At the start of the week, this camp near Swabi – shadeless, sweltering and set in dusty fields littered with corn stalks – had around 5,700 residents. Now the total stands at 8,000.

Seated inside a crumbling brick building, built by the British in 1870 as a guesthouse for the local irrigation authorities, local administrator Fazal Karim, said he was personally housing 17 people in his three-room house. “Initially it was people coming from Buner but last night it was people from Swat. It’s just a constant stream of people,” he said.

Officials at the UN refugee agency warned that “the speed and scale of this crisis is posing huge challenges for the government and the humanitarian community”. Spokesman Ron Redmond noted that people in northwestern Pakistan had for decades been generous to millions of Afghan refugees driven from their homes by war. “Now that they themselves are uprooted, they deserve international help,” he said.

Yesterday, the Pakistani military said it had used helicopters to drop commandos behind enemy lines into the remote Piochar area in the upper reaches of the Swat valley. The area has been identified as a rear base for up to 4,000 Taliban fighters as well as a possible hiding place for the local militant leader Maulana Fazlullah. Yet the army said that in an effort to minimise civilian casualties, it was concentrating its operations away from the valley’s populated areas, including Swat’s main town, Mingora. Senior spokesman General Athar Abbas noted: “The urban warfare has not even started.”

For now, the operation against the Taliban, pitched as it has been as a battle for the very survival of Pakistan, appears to have a fair amount of public support – at least among those not being driven from their homes. However, a sustained operation with mounting civilian casualties, and the increased risk of a violent backlash in the form of suicide bombings by the militants, could see that support eroded. Such a shift would pile further pressure on the government. A poll recently published by the International Republican Institute suggests 81 per cent of Pakistanis believe their country is heading in the wrong direction. The same poll found a majority believe the struggling economy is a more pressing issue than fighting militants.

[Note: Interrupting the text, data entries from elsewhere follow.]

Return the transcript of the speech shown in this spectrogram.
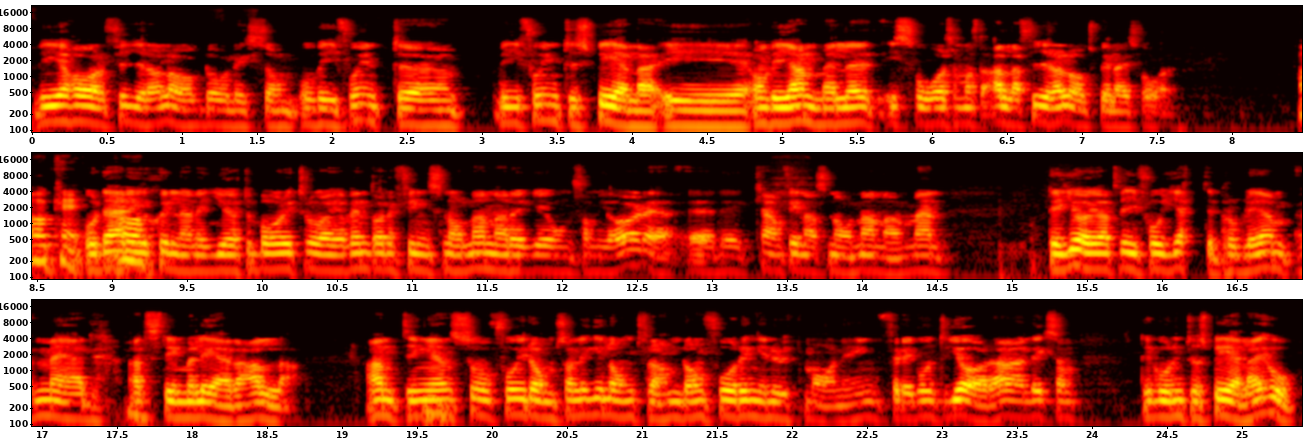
Vi har fyra lag då liksom och vi får inte vi får inte spela i... Om vi anmäler i svår så måste alla fyra lag spela i svår. Okay. Och där är skillnaden. I Göteborg tror jag, jag vet inte om det finns någon annan region som gör det. Eh, det kan finnas någon annan, men det gör ju att vi får jätteproblem med att stimulera alla. Antingen så får ju de som ligger långt fram, de får ingen utmaning, för det går inte att göra. Liksom, det går inte att spela ihop.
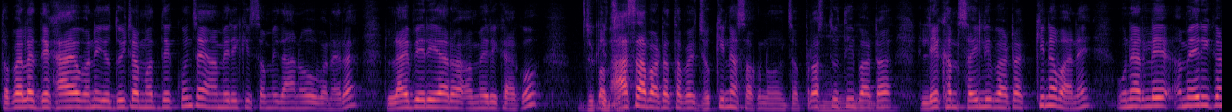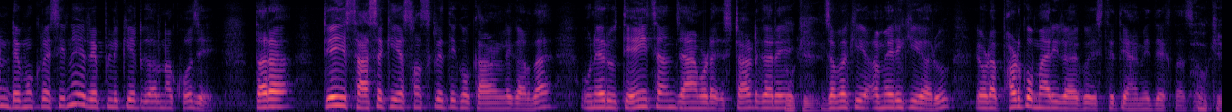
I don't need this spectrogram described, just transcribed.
तपाईँलाई देखायो भने यो दुईवटा मध्ये कुन चाहिँ अमेरिकी संविधान हो भनेर लाइबेरिया र अमेरिकाको। भाषाबाट तपाईँ झुक्किन सक्नुहुन्छ। प्रस्तुतिबाट लेखन शैलीबाट किनभने उनीहरूले अमेरिकन डेमोक्रेसी नै रेप्लिकेट गर्न खोजे। तर त्यही शासकीय संस्कृतिको कारणले गर्दा उनीहरू त्यहीँ छन् जहाँबाट स्टार्ट गरे Okay. जबकि अमेरिकीहरू एउटा फड्को मारिरहेको स्थिति हामी देख्दछौँ। ओके।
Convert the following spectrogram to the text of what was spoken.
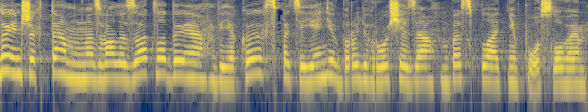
До інших тем назвали заклади, в яких з пацієнтів беруть гроші за безплатні послуги.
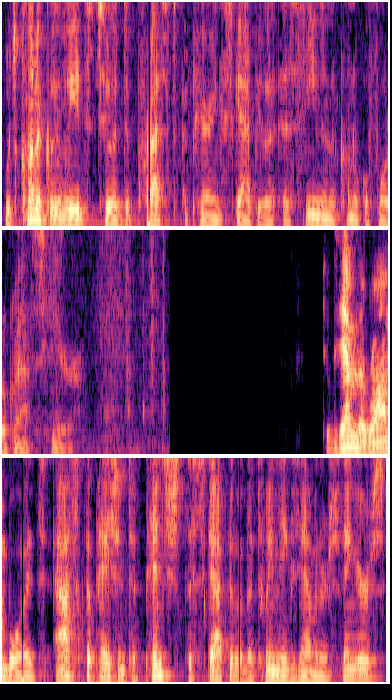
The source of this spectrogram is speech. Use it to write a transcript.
which clinically leads to a depressed appearing scapula as seen in the clinical photographs here. To examine the rhomboids, ask the patient to pinch the scapula between the examiner's fingers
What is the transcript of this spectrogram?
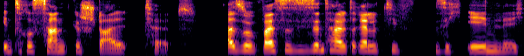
interessant gestaltet. Also, weißt du, sie sind halt relativ sich ähnlich.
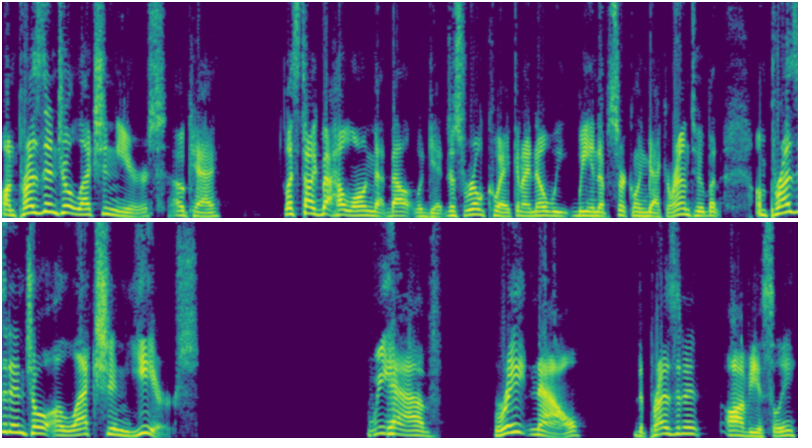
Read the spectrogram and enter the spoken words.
on presidential election years, okay, let's talk about how long that ballot would get, just real quick. And I know we we end up circling back around to it, but on presidential election years, we have right now the president, obviously,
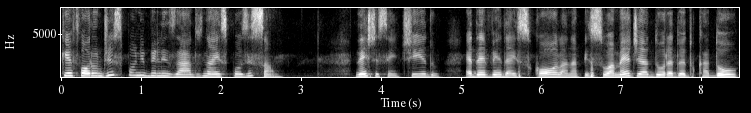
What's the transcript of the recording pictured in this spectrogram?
que foram disponibilizados na exposição. Neste sentido, é dever da escola, na pessoa mediadora do educador,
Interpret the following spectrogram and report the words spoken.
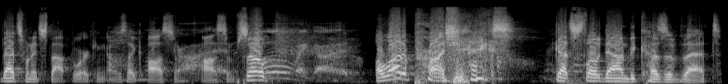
that's when it stopped working. I was oh like, awesome, God. awesome. So Oh my God. a lot of projects got slowed down because of that.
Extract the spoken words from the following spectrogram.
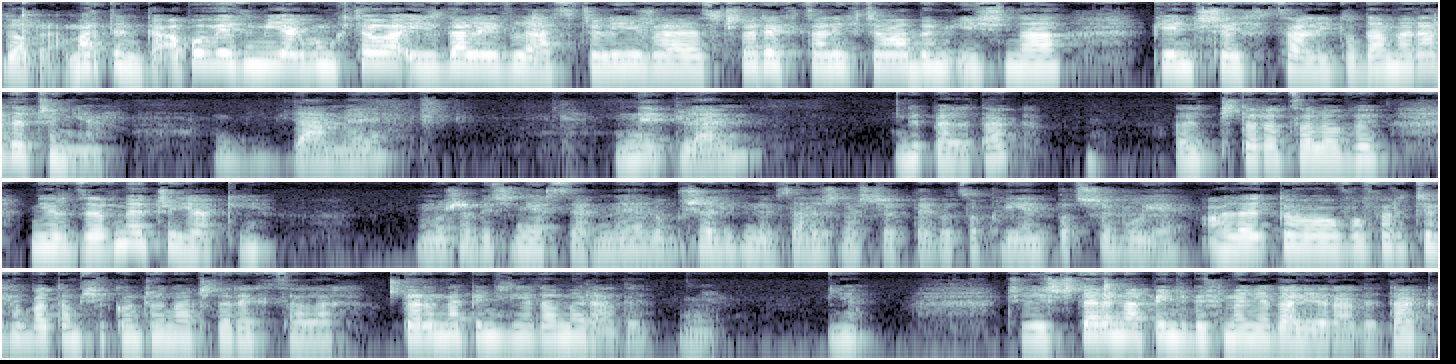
Dobra, Martynka, a powiedz mi, jakbym chciała iść dalej w las, czyli że z czterech cali chciałabym iść na 5-6 cali, to damy radę czy nie? Damy nyplem. Nypel, tak? Ale czterocalowy nierdzewny czy jaki? Może być nierdzewny lub żeliwny w zależności od tego, co klient potrzebuje. Ale to w ofercie chyba tam się kończy na czterech calach. 4 na 5 nie damy rady. Nie. Nie. Czyli z 4 na 5 byśmy nie dali rady, tak?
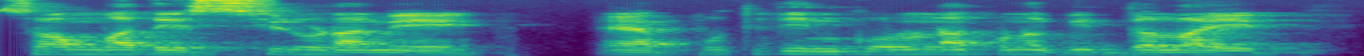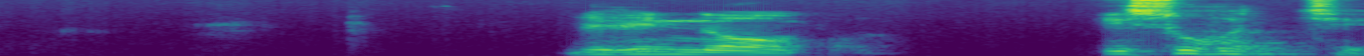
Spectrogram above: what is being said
সংবাদের শিরোনামে প্রতিদিন কোনো না কোনো বিদ্যালয়ের বিভিন্ন ইস্যু হচ্ছে।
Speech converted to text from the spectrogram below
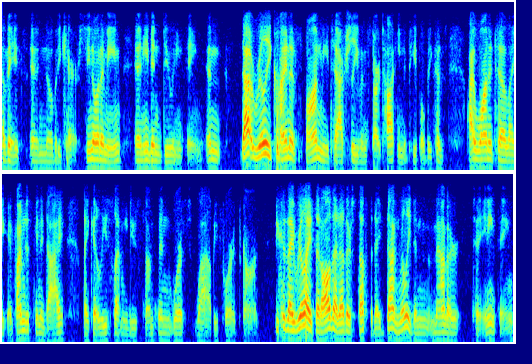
of AIDS and nobody cares. You know what I mean? And he didn't do anything. And that really kind of spawned me to actually even start talking to people because I wanted to like if I'm just going to die, like at least let me do something worthwhile before it's gone. Because I realized that all that other stuff that I'd done really didn't matter to anything,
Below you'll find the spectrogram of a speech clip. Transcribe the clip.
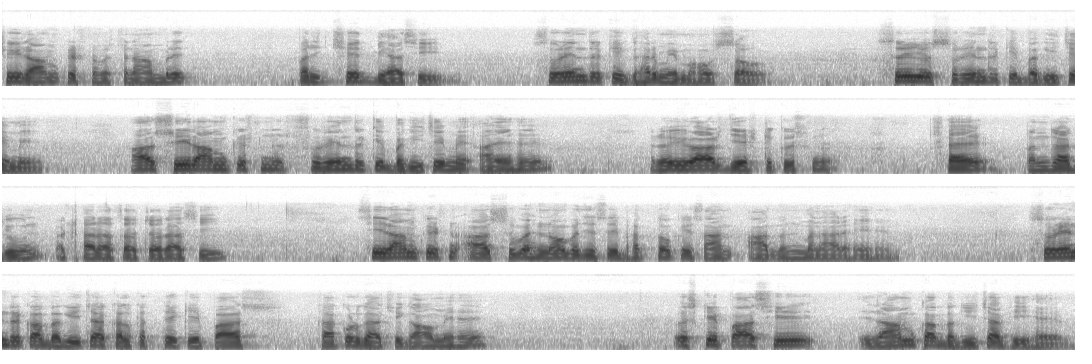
श्री रामकृष्ण वचनामृत, परिच्छेद बयासी, सुरेंद्र के घर में महोत्सव। श्री सुरेंद्र के बगीचे में। आज श्री रामकृष्ण सुरेंद्र के बगीचे में आए हैं। रविवार, ज्येष्ठ कृष्ण छः पंद्रह जून, अठारह सौ चौरासी। श्री रामकृष्ण आज सुबह नौ बजे से भक्तों के साथ आनंद मना रहे हैं। सुरेंद्र का बगीचा कलकत्ते के पास काकुड़गाछी गाँव में है। उसके पास ही राम का बगीचा भी है,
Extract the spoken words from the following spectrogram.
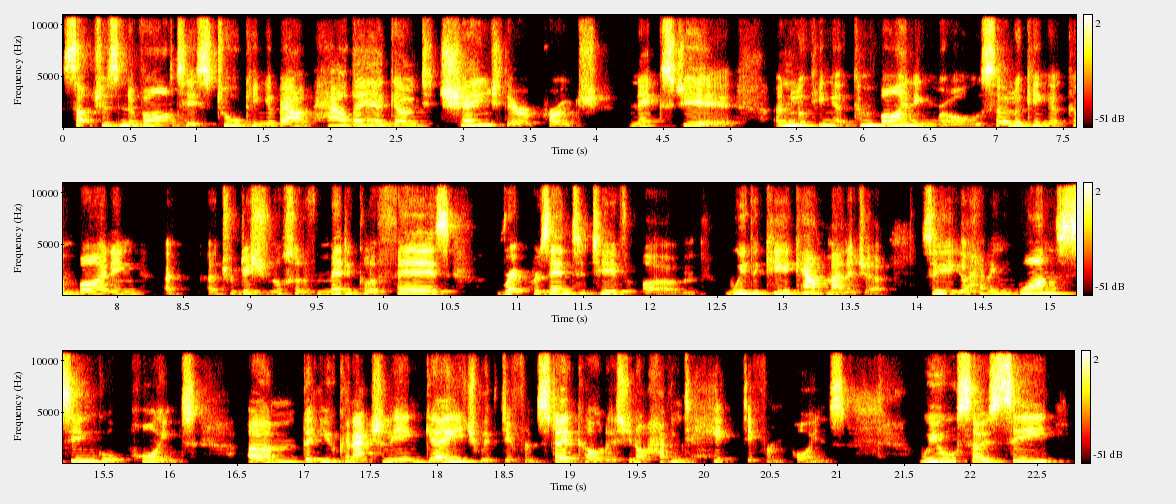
such as Novartis talking about how they are going to change their approach next year and looking at combining roles. So, looking at combining a, a traditional sort of medical affairs representative um, with a key account manager. So, you're having one single point um, that you can actually engage with different stakeholders. You're not having to hit different points. We also see,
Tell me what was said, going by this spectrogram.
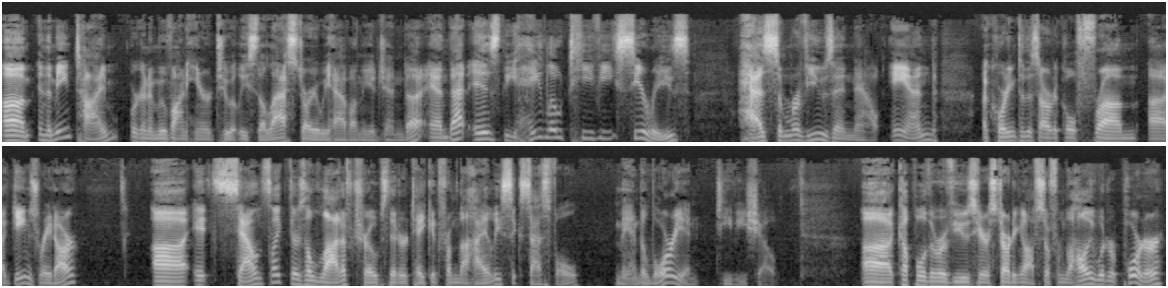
Um, in the meantime, we're going to move on here to at least the last story we have on the agenda, and that is the Halo TV series has some reviews in now. And according to this article from uh, GamesRadar, uh, it sounds like there's a lot of tropes that are taken from the highly successful Mandalorian TV show. Uh, a couple of the reviews here starting off. So, from the Hollywood Reporter,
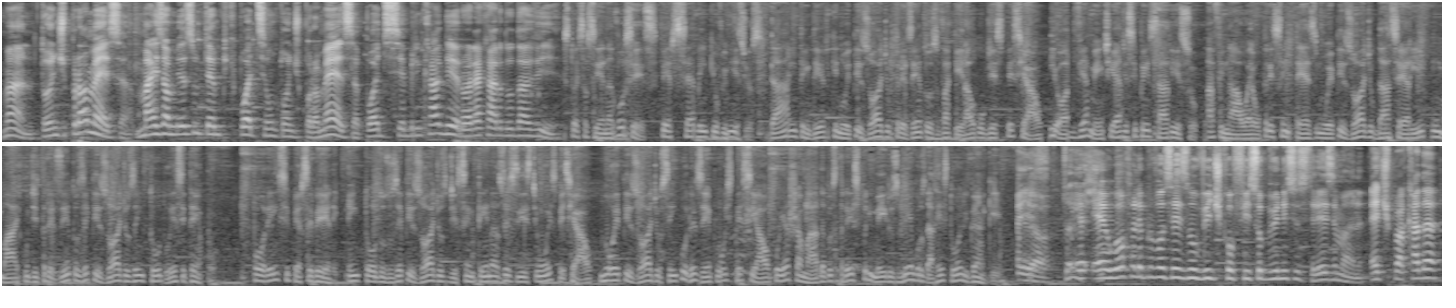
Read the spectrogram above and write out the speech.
Mano, tom de promessa. Mas ao mesmo tempo que pode ser um tom de promessa, pode ser brincadeira. Olha a cara do Davi. Visto essa cena, vocês percebem que o Vinícius dá a entender que no episódio 300 vai ter algo de especial, e obviamente é de se pensar isso, afinal é o trecentésimo episódio da série, um marco de 300 episódios em todo esse tempo. Porém se perceberem, em todos os episódios de centenas existe um especial, no episódio 100 por exemplo o especial foi a chamada dos três primeiros membros da Restone Gang. Aí, ó. É, é igual eu falei pra vocês no vídeo que eu fiz sobre o Vinícius 13, mano. É tipo, a cada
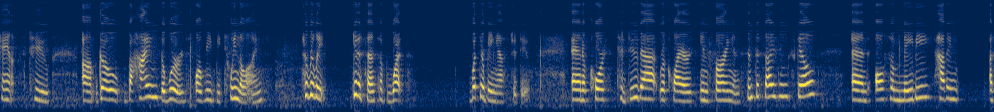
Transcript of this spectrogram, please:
chance to um, go behind the words or read between the lines to really get a sense of what, what they're being asked to do. And of course, to do that requires inferring and synthesizing skills, and also maybe having a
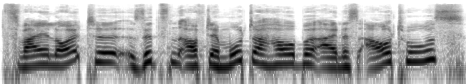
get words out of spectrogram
zwei Leute sitzen auf der Motorhaube eines Autos,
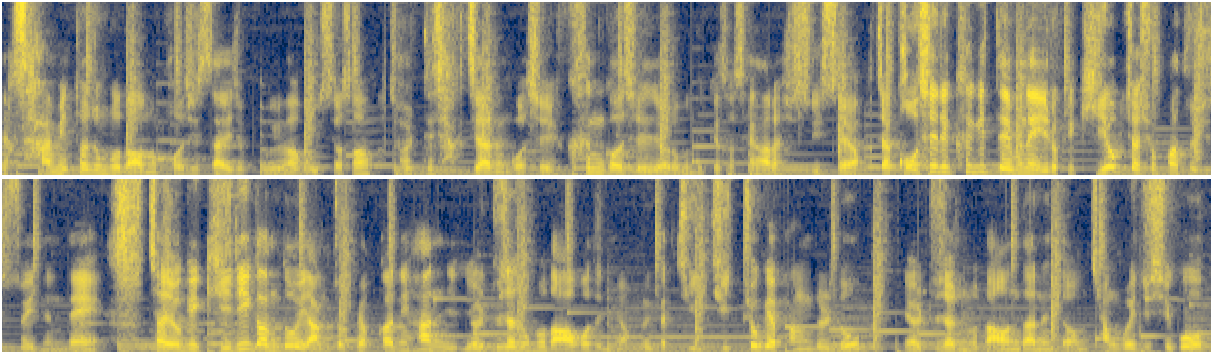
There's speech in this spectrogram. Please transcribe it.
약 4m 정도 나오는 거실 사이즈 보유하고 있어서 절대 작지 않은 거실, 큰 거실 여러분들께서 생활하실 수 있어요. 자, 거실이 크기 때문에 이렇게 기역자 소파 두실 수 있는데 자, 여기 길이감도 양쪽 벽간이 한 12자 정도 나오거든요. 그러니까 뒤, 뒤쪽의 방들도 12자 정도 나온다는 점 참고해 주시고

In the meantime, with the military operation poised to continue, more desperate people are set to pour into the camps. People like Mohammed Ali. Yesterday morning, the 45-year-old labourer was registering his family of 10, having just arrived from Mingora. “It’s very bad. There is much shelling,” he said. Asked how long he expected to stay and what the future might hold, he said: “We are just going to wait out things here. We are just trying to survive.”

Author: Idrees Ahmad

I am a Lecturer in Digital Journalism at the University of Stirling and a former research fellow at the University of Denver’s Center for Middle East Studies. I am the author of The Road to Iraq: The Making of a Neoconservative War (Edinburgh University Press, 2014). I write for The Observer, The Nation, The Daily Beast, Los Angeles Review of Books, The Atlantic, The New Republic, Al Jazeera, Dissent, The National, VICE News, Huffington Post, In These Times, Le Monde Diplomatique, Die Tageszeitung (TAZ), Adbusters, Guernica, London Review of Books (Blog), The New Arab, Bella Caledonia, Asia Times, IPS News, Medium, Political Insight, The Drouth, Canadian Dimension, Tanqeed, Variant, etc. I have appeared as an on-air analyst on Al Jazeera, the BBC, TRT World, RAI TV, Radio Open Source with Christopher Lydon, Alternative Radio with David Barsamian and several Pacifica Radio channels.

Leave a Reply

Fill in your details below or click an icon to log in: Logo

You are commenting using your account. Log Out /  Change )

Twitter picture

You are commenting using your Twitter account. Log Out /  Change )

Facebook photo

You are commenting using your Facebook account. Log Out /  Change )

Connecting to %s

%d bloggers like this: